    But it’s a foot in the door. At least it wasn’t like “toddlers and tiaras” for the poly set. My understanding is that while it’s racy, it isn’t really trashy. It shows that people spend time communicating, and that they do argue sometimes. That’s not bad for a first time reality show. Though I do prefer the Sister Wives outline… that makes more sense to me, and is more like what we do. :)

  • Aidan Kelly

    Good, Star. I suppose that by now you would know that I would consider polyamory to be not just one option among many, such as deciding to eat Chinese or German, but an issue that can force us to confront what has been a fundamental flaw in the “design” of our whole Western civilization. Thank the Gods, perhaps thanks to the Gods, the fortress built around that flaw has been crumbling since the Enlightenment. I think of William Godwin and Mary Wollstonecraft, who openly lived together without the “benefits” of legal marriage in late nineteenth-century London, out of conscience, because Mary could see what marriage in those times did to women. 
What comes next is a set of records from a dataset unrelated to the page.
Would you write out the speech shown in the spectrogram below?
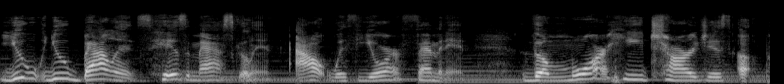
you you balance his masculine out with your feminine, the more he charges up,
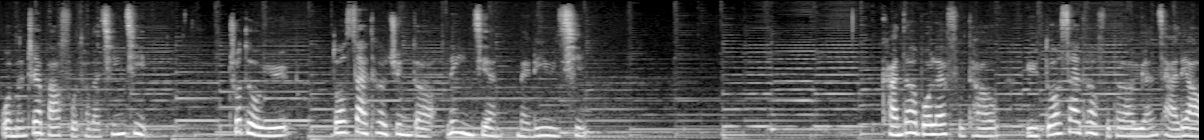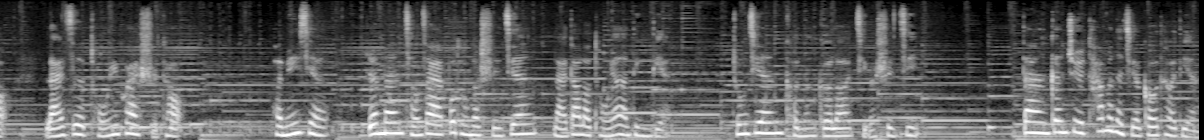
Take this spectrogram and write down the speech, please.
我们这把斧头的亲戚。出土于多塞特郡的另一件美丽玉器——坎特伯雷斧头，与多塞特斧头的原材料来自同一块石头。很明显，人们曾在不同的时间来到了同样的定点，中间可能隔了几个世纪。但根据它们的结构特点，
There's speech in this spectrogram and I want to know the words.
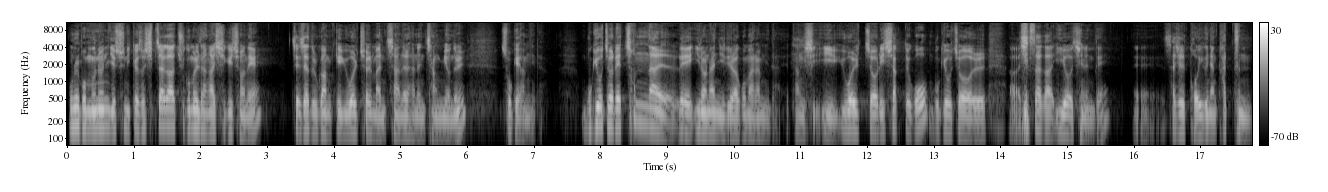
오늘 본문은 예수님께서 십자가 죽음을 당하시기 전에 제자들과 함께 유월절 만찬을 하는 장면을 소개합니다. 무교절의 첫날에 일어난 일이라고 말합니다. 당시 이 6월절이 시작되고 무교절 아, 식사가 이어지는데 사실 거의 그냥 같은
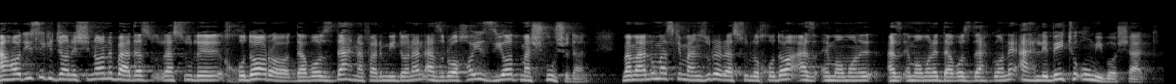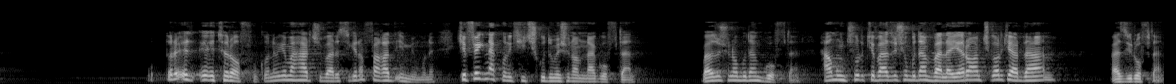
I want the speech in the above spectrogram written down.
احادیثی که جانشینان بعد از رسول خدا را دوازده نفر می‌دانند از راه های زیاد مشهور شدند و معلوم است که منظور رسول خدا از امامان, از امامان دوازدهگانه اهل بیت او می باشد داره اعتراف می‌کنه میگه من هر چی بررسی کردم فقط این میمونه که فکر نکنید هیچ کدومشون هم نگفتن. بعضیشون بودن گفتن. همونطور که بعضیشون بودن ولیه رو هم چیکار کردن؟ پذیرفتن.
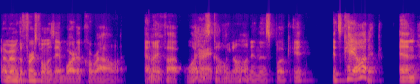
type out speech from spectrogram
I remember the first one was Eduardo Corral, and I Mhm. thought, what is Alright. going on in this book? It it's chaotic, and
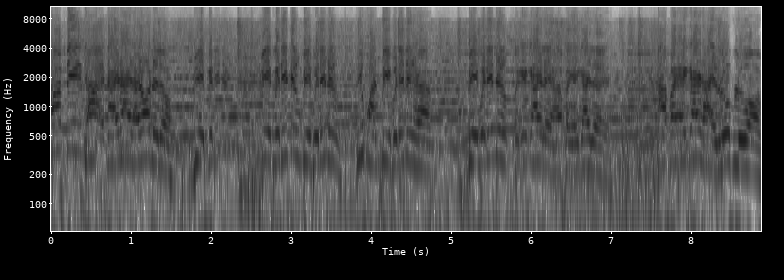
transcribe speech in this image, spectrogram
ภาพนิ่งถ่ายไหนได้ถ่ายรอดเลยเร็วบีบกันนิดนึงบีบกันนิดนึงบีบกันนิดนึงพี่ขวัญบีบกันนิดนึงครับบีบกันนิดนึงไปใกล้ๆเลยครับไปใกล้ๆเลยอะไปใกล้ๆถ่ายรูปรวม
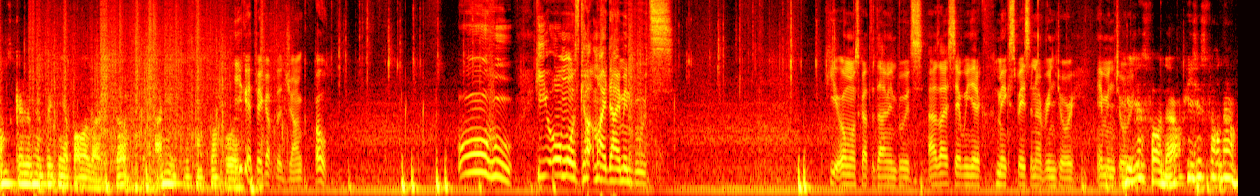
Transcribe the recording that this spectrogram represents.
I'm scared of him picking up all of our stuff. I need to put some stuff away. You can pick up the junk. Oh. Ooh, he almost got my diamond boots. He almost got the diamond boots. As I said, we need to make space in our inventory. Inventory. He just fell down. He just fell down.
    I’ve known several stable families with complex marriages; I can see that’s very different from open marriages. There have been two episodes of having a complex marriage in my life. One lasted only a few months; the second went through evolutions for about two years. Both fell apart because the people involved, including myself, just did not have interpersonal skills advanced to foresee or cope with the problems that arose. 

    A good part of the problem is that we had nothing like the family rules that the Mormons have evolved since the 1840s. One can see what those rules are from the wonderful series “Big Love” or on “Sister Wives”. I admire the courage that Cody and his wives have had in Coming Out to defend their beliefs, and showing that their marriage does not require them to be fundamentalist nutcases. 

    The legalizing of same-sex marriage is only the first step. I noticed a story recently about a child in California having the right to have more than two legal parents; need to follow that up. The goal should be ro have all forms of marriage or unmarriage be equally legal. The obsolete notion that lifelong heterosexual monogamy is the One True form of marriage has to shattered as completely as the notion that  monolithic Christianity is the Only True religion.  

    A concept I saw in a recent blog: the fortress is crumbling. The walls of his dungeon cell are collapsing. Jesus stands blinking in the sunlight, like Lazarus, wondering what to do now. That might be the start of another novel. I can now see documentary clues that he would have, and perhaps did, totally approve of polyamory. 

  • http://twitter.com/Panmankey Jason Mankey

    Star, your comments are right on target.  I nearly fell out of my seat at the “fresh meat” comment.  That phrase, even if it was meant as a joke, summed up all that’s often wrong in the poly community.  Instead of being about love, what was conveyed to the viewer was “this is all about sex.”  Since we don’t know exactly what’s going on behind the scenes (the director and editors really decided the story, not the participants) perhaps it was taken completely out of context, who knows?  I just know that it made me immediately uncomfortable.  

    When you made this point “When you throw a party for someone, you totally invite the one person that makes them uncomfortable. And make them feel bad about not wanting to see the person their lover was sneaking around with. Just because the party is about them, doesn’t mean it’s about them,” I felt as if you had snuck into my house and watched this show with my wife and I, just spot on.  

    Please continue the snark, this show badly needs it.   

  • bbqcornnuts

    I am so glad I found this. I cannot get over the amount of emotional manipulation that is going on in this show. It’s really quite disturbing – the way Jen constantly gets manipulated by her pod. I’ve watched every episode (I can’t look away) and I find that really disturbing.

    Also, seriously, who is this good looking? 

  • bbqcornnuts

    We are talking about this show over on Crasstalk. I am going to post a link to this review. Come by and say hi if you’d like. 


CLOSE | X

HIDE | X